THE BLOG
09/15/2014 08:35 pm ET Updated Feb 02, 2016

How Do We Stop LGBTQ Youth From Killing Themselves?

In Recognition of September as National Suicide Prevention Month

How do we stop LGBTQ youth from killing themselves? Might literature be one answer?

During the spring semester of 2002, while I was teaching my creative-writing class at Sheepshead Bay High School in Brooklyn, New York, a student -- let's call him "Paul" -- finally shared and read aloud a poem that he had just written in class. After not wanting to share and read aloud any of his writing for months, Paul eagerly expressed that he had to be the first student to read his poem to the class. With surprise, curiosity, and interest, the other students and I happily wanted Paul to be the first one to read his poem. And after he read, our jaws dropped with amazement, our eyes widened with shock, our brows curled with concern, our hearts stopped with empathy, and our bodies froze with fear. Paul had just revealed that he wanted to commit suicide. In his poem -- his work of literature -- Paul exposed his vulnerability and humanity and expressed his deep, dark desire to end his life. Paul used literature for his own purpose. This is the power of literature!
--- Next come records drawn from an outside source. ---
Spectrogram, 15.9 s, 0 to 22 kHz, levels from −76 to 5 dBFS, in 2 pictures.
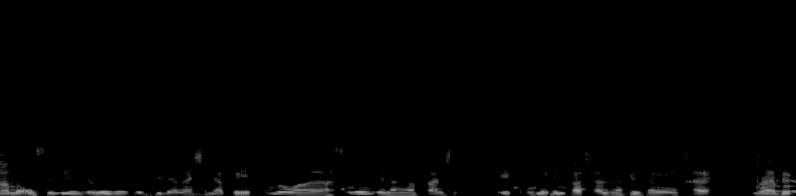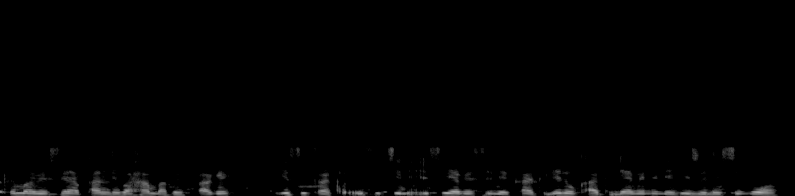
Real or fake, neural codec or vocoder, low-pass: fake; codec, 16 kHz, 4 kbps, X-Codec, HuBERT features, trained on general audio; 5.4 kHz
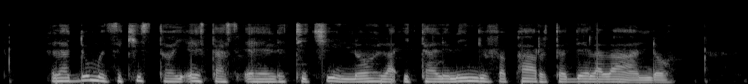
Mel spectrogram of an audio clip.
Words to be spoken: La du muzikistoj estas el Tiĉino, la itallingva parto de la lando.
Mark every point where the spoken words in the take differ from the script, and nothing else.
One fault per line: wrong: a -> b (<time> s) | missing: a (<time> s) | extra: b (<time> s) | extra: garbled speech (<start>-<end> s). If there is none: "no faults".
no faults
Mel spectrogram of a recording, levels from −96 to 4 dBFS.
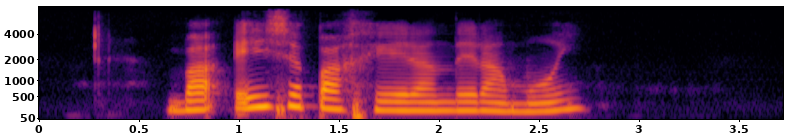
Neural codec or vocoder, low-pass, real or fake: autoencoder, 48 kHz, 32 numbers a frame, DAC-VAE, trained on Japanese speech; 7.2 kHz; fake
Although the rules of the school and the New York City Department of Education stated that, as a teacher, I was not allowed to leave my students in the classroom unattended without the supervision of a teacher, I broke that rule because I had to. I left the other students alone in my basement classroom; I told them to behave, which they did for Paul's sake; and I escorted Paul to the school psychologist's office, which was also located in the basement, but on the other side of the building. I left Paul with the school psychologist and walked back to my room. He needed to talk to a mental-health professional, and I needed to stop everything to listen to his cry for help. It was time that Paul received the help that he desperately needed.

I must also include the following information. That spring semester was Paul's fourth semester with me. For two years Paul was in one of my classes. The first fall semester of the first year with me, Paul was programmed in my "English 5" class, a junior-level course that focused on American literature. The next semester Paul chose to take my "English 6" class, another junior-level course focused on American literature. The following fall semester of the following school year, Paul chose to take my "Drama 1" class, which focused on the history of theater, scene study, and playwriting. And it was during the spring semester, our fourth semester together, in our creative-writing class, that Paul read his poem and divulged his plans for suicide. And I wondered if Paul chose my classes because of the literature that I taught.

Paul wanted to commit suicide because he identified as a gay male and was terrified to tell his parents that he was gay. From our first semester together I knew that Paul was gay; however, he never told me. I could hypothesize how I knew that Paul was gay. I could use the cliché that my gaydar detected Paul's gayness. But I won't waste time on that. I am more intrigued to explore whether or not Paul chose to take my classes because I included literature that would be defined as "gay" or "queer" or "LGBTQ": literature about LGBTQ people, with LGBTQ themes, written by LGBTQ writers. Or did Paul choose my classes because I would queer the heterosexual literature, asking such questions as: Why is Hester Prynne considered a sexual deviant by the other characters? What if Hester Prynne and Arthur Dimmesdale were not in love? What if Hester were a lesbian and Arthur were a gay man, and they had sex to show that they were heterosexual and to distract from their homosexual identities, and that was the more important secret that they needed to keep from the others?

Ever since that day -- and even before -- when Paul shook me to my core and brought back my own memories of suicide, I have always wondered about the power and influence of literature. I wonder what the effects of the literature were on Paul's life. As a gay male, did the literature that Paul read, whether assigned in class or not, transform and save his life? Did the literature that Paul wrote in my creative-writing class transform and save his life? Did Paul not commit suicide because he used literature?

After he graduated, I never saw Paul again, and I do not know what happened to Paul and his coming-out process and journey as a young gay man. But I do know that the school psychologist had many meetings with Paul and his parents to work through Paul's issues with identifying as a gay male and his parents' issues with accepting their gay son.

In high school I never read a work of literature with an overt LGBTQ theme or issue. And when we read a work of literature by an LGBTQ writer, the writer's homosexuality, gayness, queerness, or gay identity and sensibility were never discussed. I spent my four years in high school, from 1993 to 1997, knowing that I am gay but keeping it a secret. I was a part of the silent and ignored sexual minority -- the homosexuals -- that no one wanted to discuss, not even the English teachers. I had to fit in with the heterosexism that overwhelmed the school. I was forced to identity with the other outcasts, whether they were gay or sexual deviants, whom we read about in such works of literature as Billy Budd, Moby Dick, Tess of the d'Urbervilles, and The Scarlet Letter.

Need help? In the U.S., call 1-800-273-8255 for the National Suicide Prevention Lifeline, or visit stopbullying.gov. You can also visit The Trevor Project or call them at 1-866-488-7386.